• _Collection entries_

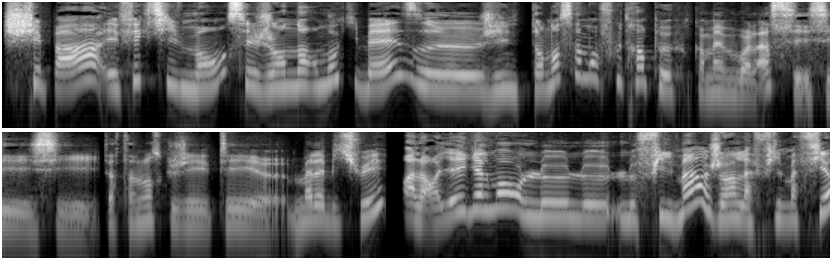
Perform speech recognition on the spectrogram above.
je sais pas. Effectivement, ces gens normaux qui baisent, euh, j'ai une tendance à m'en foutre un peu, quand même. Voilà, c'est, c'est, c'est certainement ce que j'ai été euh, mal habitué. Alors, il y a également le, filmage, hein, la filmation,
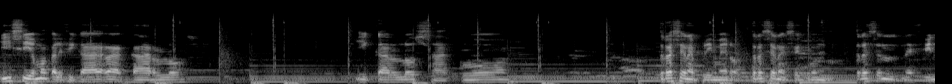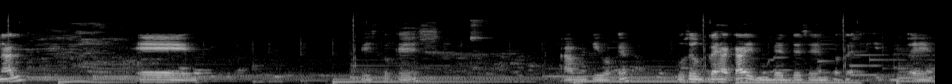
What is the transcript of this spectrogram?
Y si vamos a calificar a Carlos. Y Carlos sacó 3 en el primero 3 en el segundo 3 en el final. Eh, ¿esto qué es? ah me equivoqué. Puse un 3 acá y en vez de ese entonces eh,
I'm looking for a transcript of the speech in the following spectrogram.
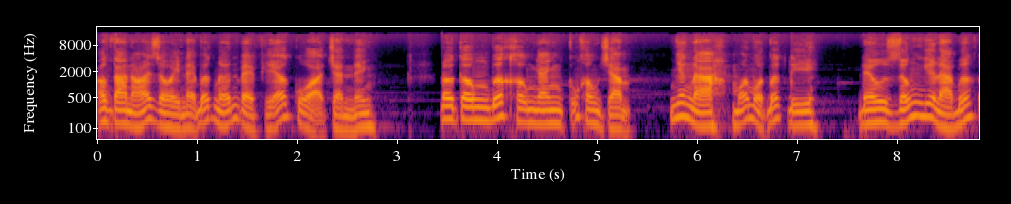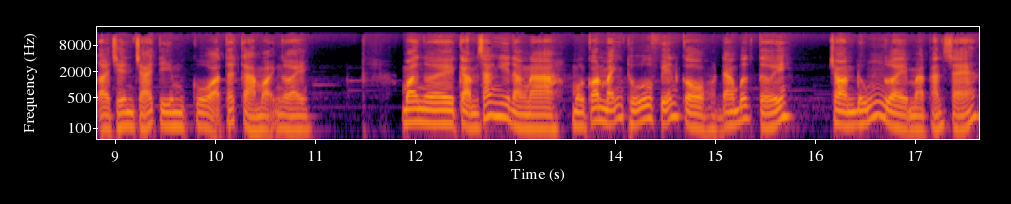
Ông ta nói rồi lại bước lớn về phía của Trần Ninh. Lôi công bước không nhanh cũng không chậm, nhưng là mỗi một bước đi đều giống như là bước ở trên trái tim của tất cả mọi người. Mọi người cảm giác như rằng là một con mãnh thú viễn cổ đang bước tới, tròn đúng người mà cắn xé.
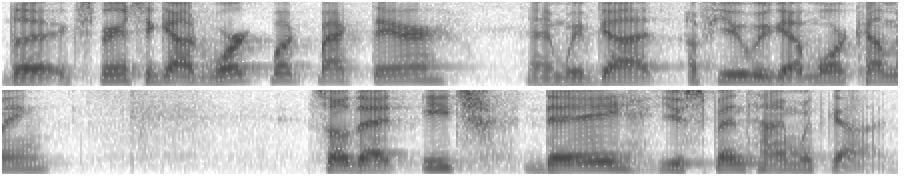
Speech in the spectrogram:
the Experiencing God workbook back there, and we've got a few, we've got more coming, so that each day you spend time with God.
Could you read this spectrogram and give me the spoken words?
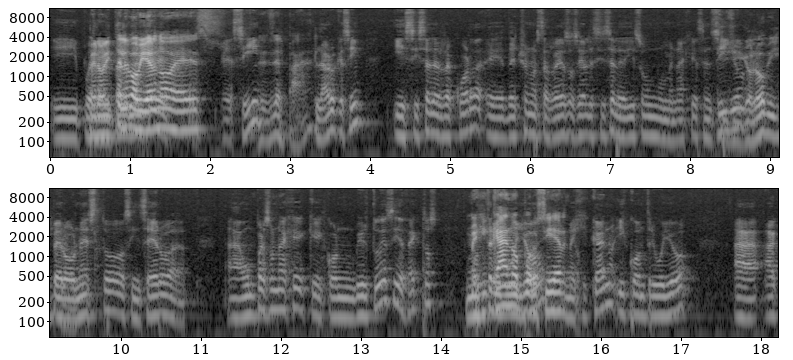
Y pues, pero ahorita el gobierno es, eh, sí, es del PAN. claro que sí. Y sí se le recuerda. eh, de hecho, en nuestras redes sociales sí se le hizo un homenaje sencillo. Sí, yo lo vi. Pero honesto, sincero a, a un personaje que con virtudes y defectos. Mexicano, por cierto. Mexicano y contribuyó a, a,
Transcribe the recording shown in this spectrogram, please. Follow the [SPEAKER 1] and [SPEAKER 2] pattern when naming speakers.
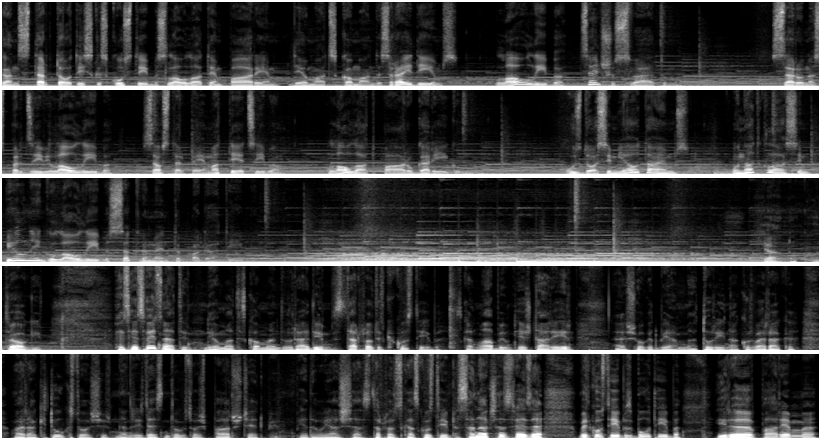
[SPEAKER 1] skan starptautiskas kustības laulātiem pāriem Dievmātes komandas raidījums Laulība ceļš uz svētumu. Sarunas par dzīvi laulība, savstarpējām attiecībām, laulātu pāru garīgumu. Uzdosim jautājumus un atklāsim pilnīgu laulības sakramenta bagātību.
[SPEAKER 2] Jā, nu ko, draugi, Esiet sveicināti Dievmātes komandu raidījumu starptautiska kustība. Skan labi, un tieši tā arī ir. Šogad bijām Turīnā, kur vairāk, vairāki tūkstoši, gandrīz desmit tūkstoši pāru šķiet piedalījās šās starptautiskās kustības sanākšanas reizē, bet kustības būtība ir pāriem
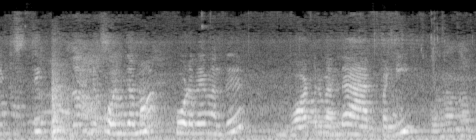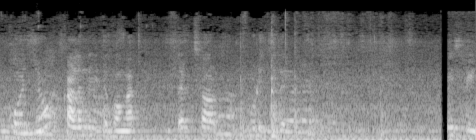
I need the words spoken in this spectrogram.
லிப்ஸ்டிக் இன்னும் கொஞ்சமாக கூடவே வந்து வாட்டர் வந்து ஆட் பண்ணி கொஞ்சம் கலந்து விட்டுக்கோங்க தட்ஸ் ஆல் முடிச்சது ரெடி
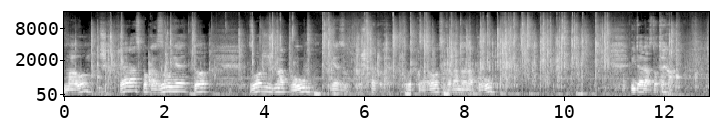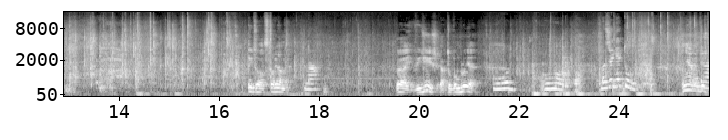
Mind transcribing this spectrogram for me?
Mało. Teraz pokazuję to złożyć na pół. Jezu, się tak. Składamy na pół. I teraz do tego. I co, odstawiamy. No. Ej, widzisz, jak to bąbluje? Może nie tu. Nie wiem, gdzieś to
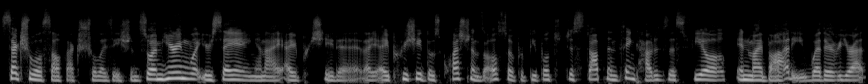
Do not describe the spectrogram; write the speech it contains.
sexual self-actualization. So I'm hearing what you're saying and I, I appreciate it. I, I, appreciate those questions also for people to just stop and think, how does this feel in my body? Whether you're at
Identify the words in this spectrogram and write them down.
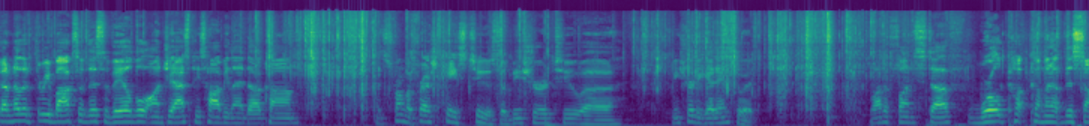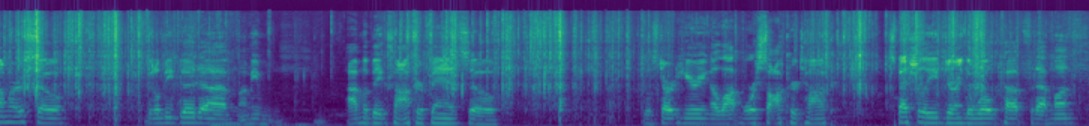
Got another three box of this available on jaspyshobbyland.com. It's from a fresh case too, so be sure to uh, be sure to get into it. A lot of fun stuff. World Cup coming up this summer, so it'll be good. Um, I mean, I'm a big soccer fan, so you'll start hearing a lot more soccer talk, especially during the World Cup for that month.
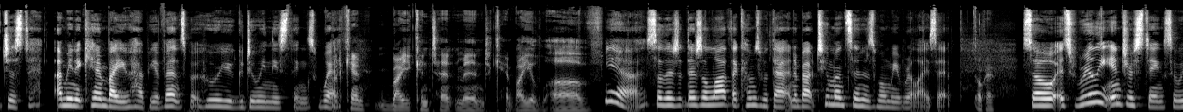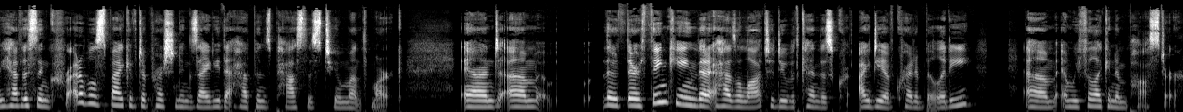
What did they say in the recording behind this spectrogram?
just, I mean, it can buy you happy events, but who are you doing these things But it with? can't buy you contentment. Can't buy you love. Yeah, so there's there's a lot that comes with that, and about two months in is when we realize it. Okay. So it's really interesting. So we have this incredible spike of depression, anxiety that happens past this two month mark, and um, they're they're thinking that it has a lot to do with kind of this cr- idea of credibility, um, and we feel like an imposter.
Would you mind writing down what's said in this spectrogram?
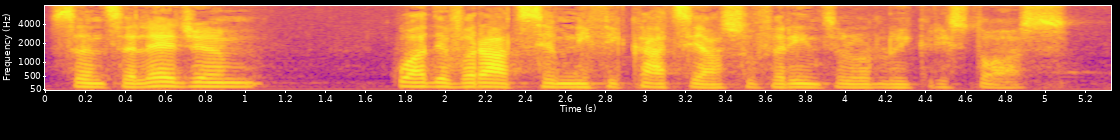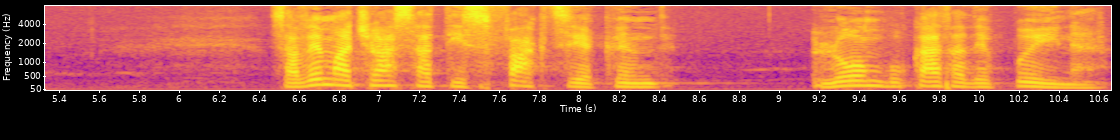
să înțelegem cu adevărat semnificația suferințelor lui Hristos. Să avem acea satisfacție când luăm bucata de pâine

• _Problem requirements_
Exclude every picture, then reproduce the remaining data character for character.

• _Result_
Perform speech recognition on the spectrogram above.
je sais pas. Effectivement, ces gens normaux qui baisent, euh, j'ai une tendance à m'en foutre un peu, quand même. Voilà, c'est, c'est, c'est certainement ce que j'ai été euh, mal habitué. Alors, il y a également le, filmage, hein, la filmation,
What is the transcript of this spectrogram?
Y si vamos a calificar a Carlos. Y Carlos sacó 3 en el primero 3 en el segundo 3 en el final. Eh, ¿esto qué es? ah me equivoqué. Puse un 3 acá y en vez de ese entonces eh,
I'm looking for a transcript of the speech in the following spectrogram.
Ông ta nói rồi lại bước lớn về phía của Trần Ninh. Lôi công bước không nhanh cũng không chậm, nhưng là mỗi một bước đi đều giống như là bước ở trên trái tim của tất cả mọi người. Mọi người cảm giác như rằng là một con mãnh thú viễn cổ đang bước tới, tròn đúng người mà cắn xé.
Speech in the spectrogram:
the Experiencing God workbook back there, and we've got a few, we've got more coming, so that each day you spend time with God.
Could you read this spectrogram and give me the spoken words?
Y pues, pero ahorita el gobierno es, eh, sí, es del PAN. claro que sí. Y sí se le recuerda. eh, de hecho, en nuestras redes sociales sí se le hizo un homenaje sencillo. Sí, yo lo vi. Pero honesto, sincero a, a un personaje que con virtudes y defectos. Mexicano, por cierto. Mexicano y contribuyó a, a,
Transcribe the recording shown in this spectrogram, please. Follow the [SPEAKER 1] and [SPEAKER 2] pattern when naming speakers.
[SPEAKER 1] skan starptautiskas kustības laulātiem pāriem Dievmātes komandas raidījums Laulība ceļš uz svētumu. Sarunas par dzīvi laulība, savstarpējām attiecībām, laulātu pāru garīgumu. Uzdosim jautājumus un atklāsim pilnīgu laulības sakramenta bagātību.
[SPEAKER 2] Jā, nu ko, draugi, Esiet sveicināti Dievmātes komandu raidījumu starptautiska kustība. Skan labi, un tieši tā arī ir. Šogad bijām Turīnā, kur vairāk, vairāki tūkstoši, gandrīz desmit tūkstoši pāru šķiet piedalījās šās starptautiskās kustības sanākšanas reizē, bet kustības būtība ir pāriem
I need the words spoken in this spectrogram.
லிப்ஸ்டிக் இன்னும் கொஞ்சமாக கூடவே வந்து வாட்டர் வந்து ஆட் பண்ணி கொஞ்சம் கலந்து விட்டுக்கோங்க தட்ஸ் ஆல் முடிச்சது ரெடி
Mind transcribing this spectrogram for me?
Mało. Teraz pokazuję to złożyć na pół. Jezu, się tak. Składamy na pół. I teraz do tego. I co, odstawiamy. No. Ej, widzisz, jak to bąbluje? Może nie tu. Nie wiem, gdzieś to
Do not describe the spectrogram; write the speech it contains.
sexual self-actualization. So I'm hearing what you're saying and I, I appreciate it. I, I, appreciate those questions also for people to just stop and think, how does this feel in my body? Whether you're at
Identify the words in this spectrogram and write them down.
Got another three box of this available on jaspyshobbyland.com. It's from a fresh case too, so be sure to uh, be sure to get into it. A lot of fun stuff. World Cup coming up this summer, so it'll be good. Um, I mean, I'm a big soccer fan, so you'll start hearing a lot more soccer talk, especially during the World Cup for that month.
What did they say in the recording behind this spectrogram?
just, I mean, it can buy you happy events, but who are you doing these things But it with? can't buy you contentment. Can't buy you love. Yeah, so there's there's a lot that comes with that, and about two months in is when we realize it. Okay. So it's really interesting. So we have this incredible spike of depression, anxiety that happens past this two month mark, and um, they're they're thinking that it has a lot to do with kind of this cr- idea of credibility, um, and we feel like an imposter.
Would you mind writing down what's said in this spectrogram?
să înțelegem cu adevărat semnificația suferințelor lui Hristos. Să avem acea satisfacție când luăm bucata de pâine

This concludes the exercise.